Exercise instructions:
The records below are to be copied exactly, with their pictures left out.

Source records:
+++++
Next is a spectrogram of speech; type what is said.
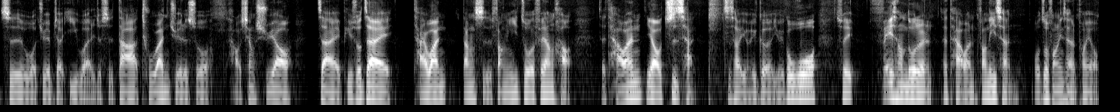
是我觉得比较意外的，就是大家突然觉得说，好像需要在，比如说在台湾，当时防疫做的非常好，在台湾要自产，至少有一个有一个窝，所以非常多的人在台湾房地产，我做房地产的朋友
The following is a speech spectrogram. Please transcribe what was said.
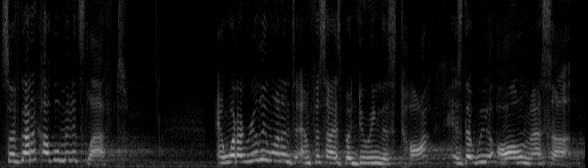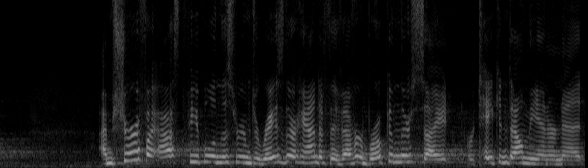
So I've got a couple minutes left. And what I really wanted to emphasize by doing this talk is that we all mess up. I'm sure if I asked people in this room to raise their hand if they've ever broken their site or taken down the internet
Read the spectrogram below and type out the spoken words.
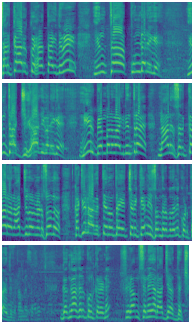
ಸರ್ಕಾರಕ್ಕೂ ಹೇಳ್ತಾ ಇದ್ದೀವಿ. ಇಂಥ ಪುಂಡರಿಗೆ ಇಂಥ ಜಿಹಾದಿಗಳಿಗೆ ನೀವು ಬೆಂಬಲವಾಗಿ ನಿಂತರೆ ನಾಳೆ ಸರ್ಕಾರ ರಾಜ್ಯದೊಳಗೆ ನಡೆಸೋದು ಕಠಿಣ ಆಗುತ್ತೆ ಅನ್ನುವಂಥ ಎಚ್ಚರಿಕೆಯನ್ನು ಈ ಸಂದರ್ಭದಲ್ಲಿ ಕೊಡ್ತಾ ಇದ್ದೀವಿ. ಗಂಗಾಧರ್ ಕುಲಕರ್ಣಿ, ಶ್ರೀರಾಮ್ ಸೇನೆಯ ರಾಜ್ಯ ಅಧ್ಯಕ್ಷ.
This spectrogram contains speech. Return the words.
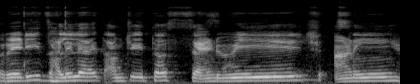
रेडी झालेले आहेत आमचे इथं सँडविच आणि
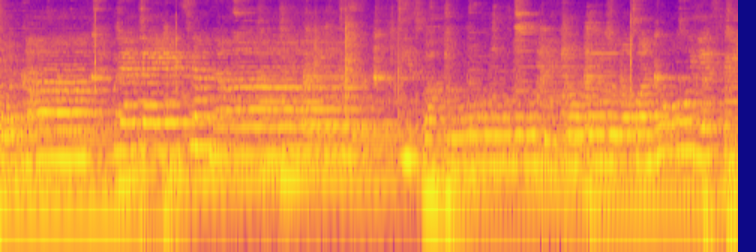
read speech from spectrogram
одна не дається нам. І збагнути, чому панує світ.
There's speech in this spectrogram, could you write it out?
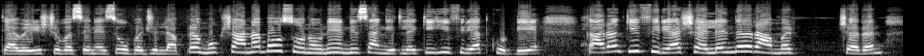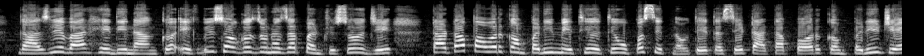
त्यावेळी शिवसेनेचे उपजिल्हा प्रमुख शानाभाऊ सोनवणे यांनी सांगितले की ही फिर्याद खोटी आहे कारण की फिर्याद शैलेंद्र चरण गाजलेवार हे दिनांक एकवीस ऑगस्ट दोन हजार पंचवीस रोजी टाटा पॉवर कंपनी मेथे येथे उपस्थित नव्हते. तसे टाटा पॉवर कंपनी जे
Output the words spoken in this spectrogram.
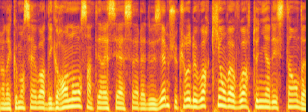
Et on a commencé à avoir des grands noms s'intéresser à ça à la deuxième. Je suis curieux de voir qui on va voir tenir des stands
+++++
Exercise output:
Next is a spectrogram of speech; type what is said.
是我觉得比较意外的，就是大家突然觉得说，好像需要在，比如说在台湾，当时防疫做的非常好，在台湾要自产，至少有一个有一个窝，所以非常多的人在台湾房地产，我做房地产的朋友
The following is a speech spectrogram. Please transcribe what was said.
So I've got a couple minutes left. And what I really wanted to emphasize by doing this talk is that we all mess up. I'm sure if I asked people in this room to raise their hand if they've ever broken their site or taken down the internet
Read the spectrogram below and type out the spoken words.
ಸರ್ಕಾರಕ್ಕೂ ಹೇಳ್ತಾ ಇದ್ದೀವಿ. ಇಂಥ ಪುಂಡರಿಗೆ ಇಂಥ ಜಿಹಾದಿಗಳಿಗೆ ನೀವು ಬೆಂಬಲವಾಗಿ ನಿಂತರೆ ನಾಳೆ ಸರ್ಕಾರ ರಾಜ್ಯದೊಳಗೆ ನಡೆಸೋದು ಕಠಿಣ ಆಗುತ್ತೆ ಅನ್ನುವಂಥ ಎಚ್ಚರಿಕೆಯನ್ನು ಈ ಸಂದರ್ಭದಲ್ಲಿ ಕೊಡ್ತಾ ಇದ್ದೀವಿ. ಗಂಗಾಧರ್ ಕುಲಕರ್ಣಿ, ಶ್ರೀರಾಮ್ ಸೇನೆಯ ರಾಜ್ಯ ಅಧ್ಯಕ್ಷ.
This spectrogram contains speech. Return the words.
रेडी झालेले आहेत आमचे इथं सँडविच आणि
read speech from spectrogram
одна не дається нам. І збагнути, чому панує світ.
There's speech in this spectrogram, could you write it out?
त्यावेळी शिवसेनेचे उपजिल्हा प्रमुख शानाभाऊ सोनवणे यांनी सांगितले की ही फिर्याद खोटी आहे कारण की फिर्याद शैलेंद्र चरण गाजलेवार हे दिनांक एकवीस ऑगस्ट दोन हजार पंचवीस रोजी टाटा पॉवर कंपनी मेथे येथे उपस्थित नव्हते. तसे टाटा पॉवर कंपनी जे
Output the words spoken in this spectrogram.
Et on a commencé à avoir des grands noms s'intéresser à ça à la deuxième. Je suis curieux de voir qui on va voir tenir des stands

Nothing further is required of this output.